* [Stored data entries]:
▬▬▬▬▬▬▬▬▬▬

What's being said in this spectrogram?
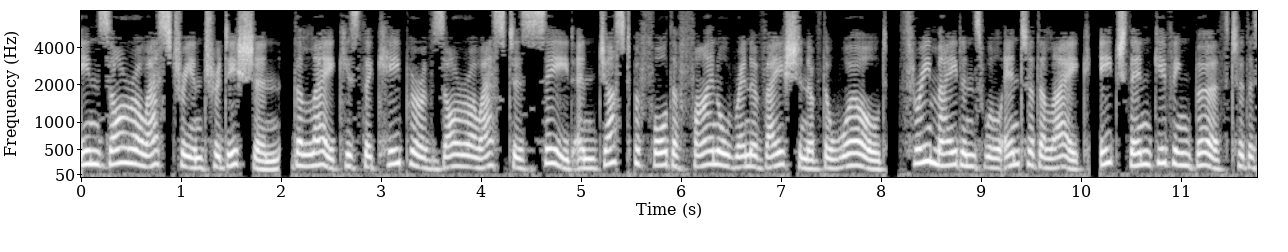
In Zoroastrian tradition, the lake is the keeper of Zoroaster's seed and just before the final renovation of the world, three maidens will enter the lake, each then giving birth to the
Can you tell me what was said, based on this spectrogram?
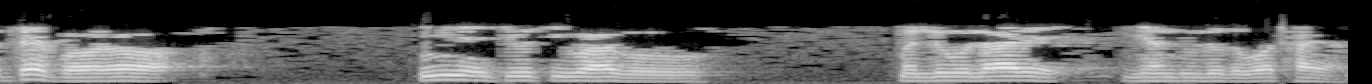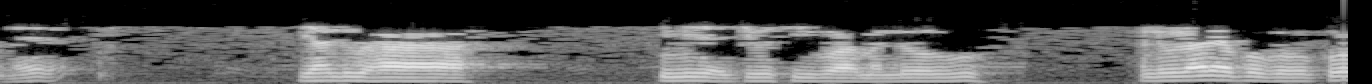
အသက်ပေါ်တော့မိမိရဲ့အကျိုးစီးပွားကိုမလိုလားတဲ့ဉာဏ်သူလိုသဘောထားရမယ်တဲ့ဉာဏ်သူဟာ မိမိရဲ့အကျိုးစီးပွားမလိုဘူးမလိုလားတဲ့ပုဂ္ဂိုလ်ကို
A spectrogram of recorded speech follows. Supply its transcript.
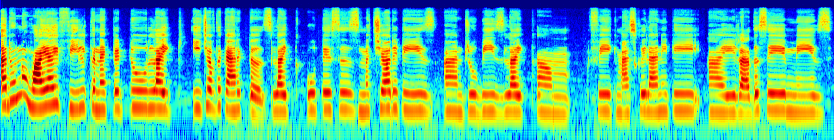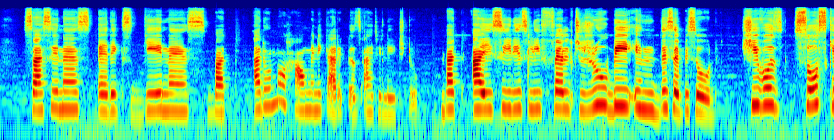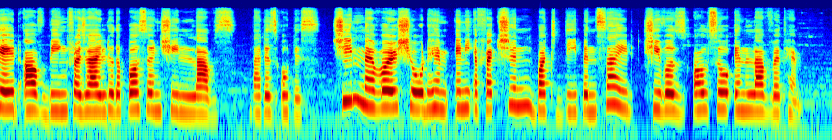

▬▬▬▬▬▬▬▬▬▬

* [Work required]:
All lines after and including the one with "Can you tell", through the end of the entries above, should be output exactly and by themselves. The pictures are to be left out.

* [Task response]:
Can you tell me what was said, based on this spectrogram?
အသက်ပေါ်တော့မိမိရဲ့အကျိုးစီးပွားကိုမလိုလားတဲ့ဉာဏ်သူလိုသဘောထားရမယ်တဲ့ဉာဏ်သူဟာ မိမိရဲ့အကျိုးစီးပွားမလိုဘူးမလိုလားတဲ့ပုဂ္ဂိုလ်ကို
A spectrogram of recorded speech follows. Supply its transcript.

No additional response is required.